Leary, speaking to crowd of college and professional journalists at the SPJ Region 1 Mark of Excellence Awards lunch at Temple University on April 25, said that while the traditional newspaper business continues to falter, as the combination of a deep recession and the loss of classified ads to online competitors turns old revenue models on their heads, he doesn’t think the solution is with the Web alone.
The Internet is not necessarily the answer to monetizing the news.
So what is the answer? No one knows for sure, he says, but it will likely include paid premium content. No matter what, he said, print will be an important component.
As for jobs, it’s an old message: He expects reporters to be literate in the Web while learning to use video.
And while everyday people in the right place at the right time, such as during Israel’s invasion of Lebanon and the London subway bombing, increasingly disseminate important information faster than traditional news outlets, Leary says there will always be a place for watchdog journalism.
There is certain news that happens right in front of you. And then there are things people don’t want you to find out about. Uncovering secrets to help change society keeps journalists the guarantors of our freedoms.
PCLI board members Carl Corry and Dominick Miserandino attended this weekend’s SPJ Region 1 Spring Conference at Temple University in Philadephia on behalf of the board. Here are some highlights.
Live and silent auctions raised $988 for the Region 1 Fund, which supports expenses by the Regional Director, who represents more than 1,000 SPJ members in Region 1 — comprised of New England, New York, New Jersey and western parts of Pennsylvania — and helps to establish chapters in the Northeast. Auction items included a trip to four-day trip Orlando, Fla., a $200 certificate to a top Philly restaurant, an original, signed Walt Handelman cartoon and a ride on News 12 Long Island’s helicopter.

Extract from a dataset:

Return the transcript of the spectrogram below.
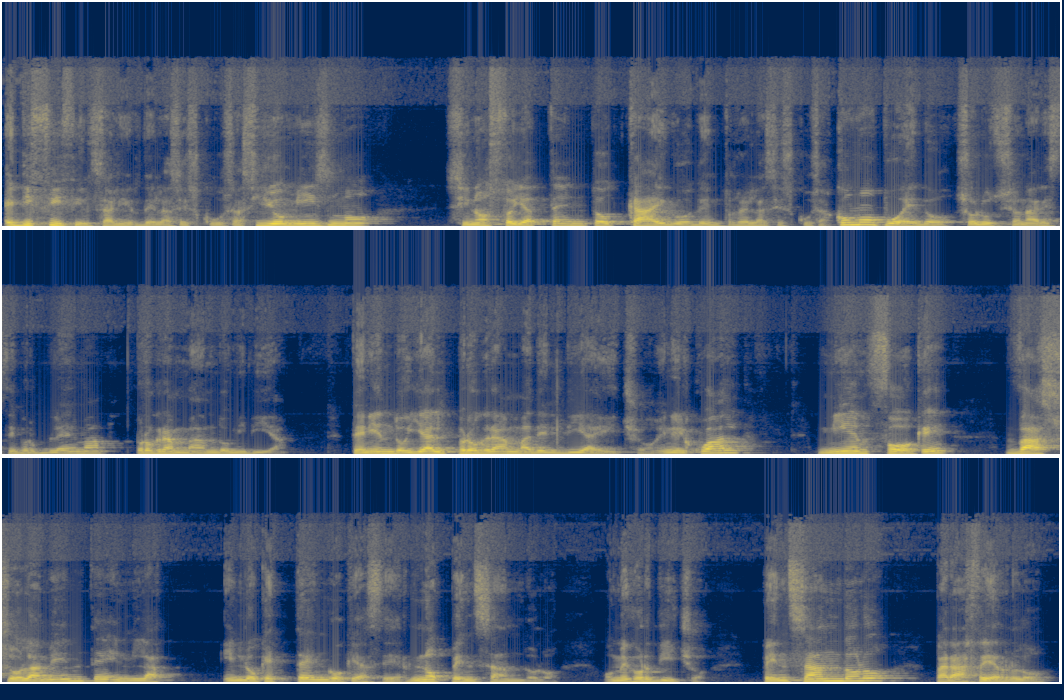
es difícil salir de las excusas. Yo mismo, si no estoy atento, caigo dentro de las excusas. ¿Cómo puedo solucionar este problema? Programando mi día teniendo ya el programa del día hecho, en el cual mi enfoque va solamente en, la, en lo que tengo que hacer, no pensándolo, o mejor dicho, pensándolo para hacerlo,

Starting in 2011, SPJ will be teaming up with the Radio-Television News Directors Association for a joint national convention in an effort to stop competing for speakers and resources. SPJ President David Aeikens said the goal is to gradually add more journalism group to the mix for the event to become the No. 1 source for professional development. Aeikens stressed that SPJ’s traditions, including the elections, debates, awards dinner and presidential installation, would not be compromised.
The Deadline Club, SPJ’s New York Chapter, proposed hosting the 2010 Spring Regional Conference in New York as a joint effort with Connecticut and New Jersey. They called it an intrachapter regional. Pending approval by the individual boards, New York would spearhead the effort.
Aeikens mentioned that National could run future regionals. He even said the national board is considering doing away with regionals entirely. In the end, the NY proposal won out, contingent on approval by the boards of the three chapters. The next would likely be in Boston, and we may test National running the show there.
Aiekens said the SPJ Executive Board will be considering a retool of the Star Ranking system for regions at its May 15 meeting.
This year’s National Conference will be held Aug. 27-30 in Indianapolis to celebrate SPJ’s centennial anniversary. SPJ was founded in 1909 in Greencastle, Ind.